(6) the tenant was not delinquent in the payment of rent at the time any notice required by this subsection was given.

(c) For purposes of Subsection (b)(4) or (5), a landlord is considered to have received the tenant's notice when the landlord or the landlord's agent or employee has actually received the notice or when the United States Postal Service has attempted to deliver the notice to the landlord.

(d) For purposes of Subsection (b)(3) or (4), in determining whether a period of time is a reasonable time to repair or remedy a condition, there is a rebuttable presumption that seven days is a reasonable time.  To rebut that presumption, the date on which the landlord received the tenant's notice, the severity and nature of the condition, and the reasonable availability of materials and labor and of utilities from a utility company must be considered.

Expert:  Thelawman2 replied 1 month ago.

After you follow this process, the following remedies are available to you:

(e) Except as provided in Subsection (f), a tenant to whom a landlord is liable under Subsection (b) of this section may:

(1) terminate the lease;

(2) have the condition repaired or remedied according to Section 92.0561;

(3) deduct from the tenant's rent, without necessity of judicial action, the cost of the repair or remedy according to Section 92.0561;  and

(4) obtain judicial remedies according to Section 92.0563.

(f) A tenant who elects to terminate the lease under Subsection (e) is:

(1) entitled to a pro rata refund of rent from the date of termination or the date the tenant moves out, whichever is later;
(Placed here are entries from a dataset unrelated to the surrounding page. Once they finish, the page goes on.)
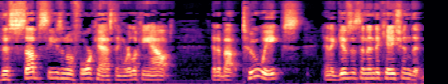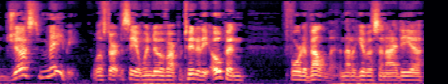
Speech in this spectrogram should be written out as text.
This sub-seasonal forecasting, we're looking out at about two weeks, and it gives us an indication that just maybe we'll start to see a window of opportunity open for development. And that'll give us an idea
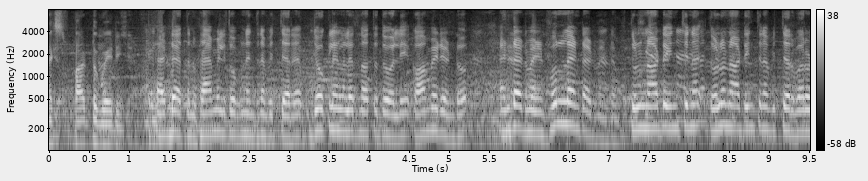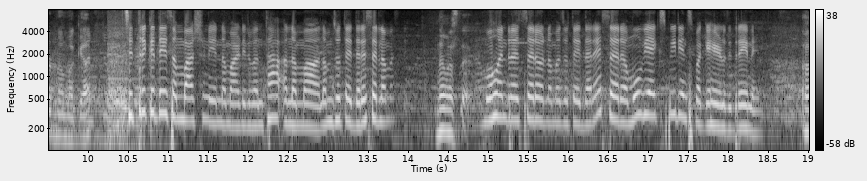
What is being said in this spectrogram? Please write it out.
ನೆಕ್ಸ್ಟ್ ಪಾರ್ಟ್ ಟು ವೇಟಿಂಗ್ ಅಡ್ಡ ಆಯ್ತು ಫ್ಯಾಮಿಲಿ ತೋಪುನಂಚಿನ ಪಿಕ್ಚರ್ ಜೋಕ್ಲೆನಲ್ಲಿ ಹತ್ತು ಅಲ್ಲಿ. ಕಾಮಿಡಿ ಉಂಟು. ಎಂಟರ್ಟೈನ್ಮೆಂಟ್ ಫುಲ್ ಎಂಟರ್ಟೈನ್ಮೆಂಟ್ ತುಳುನಾಡು ಇಂಚಿನ ತುಳುನಾಡು ಇಂಚಿನ ಪಿಕ್ಚರ್ ಬರೋದು ನಮಗೆ ಚಿತ್ರಕತೆ ಸಂಭಾಷಣೆಯನ್ನು ಮಾಡಿರುವಂತಹ ನಮ್ಮ ನಮ್ಮ ಜೊತೆ ಇದ್ದಾರೆ. ಸರ್ ನಮಸ್ತೆ. ನಮಸ್ತೆ. ಮೋಹನ್ ರಾಜ್ ಸರ್ ಅವ್ರು ನಮ್ಮ ಜೊತೆ ಇದ್ದಾರೆ. ಸರ್ ಮೂವಿಯ ಎಕ್ಸ್ಪೀರಿಯನ್ಸ್ ಬಗ್ಗೆ ಹೇಳಿದ್ರೆ ಏನೇ ಆ,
(2) entitled to deduct the tenant's security deposit from the tenant's rent without necessity of lawsuit or obtain a refund of the tenant's security deposit according to law;  and

(3) not entitled to the other repair and deduct remedies under Section 92.0561 or the judicial remedies underSubdivisions (1) and (2) of Subsection (a) of Section 92.0563.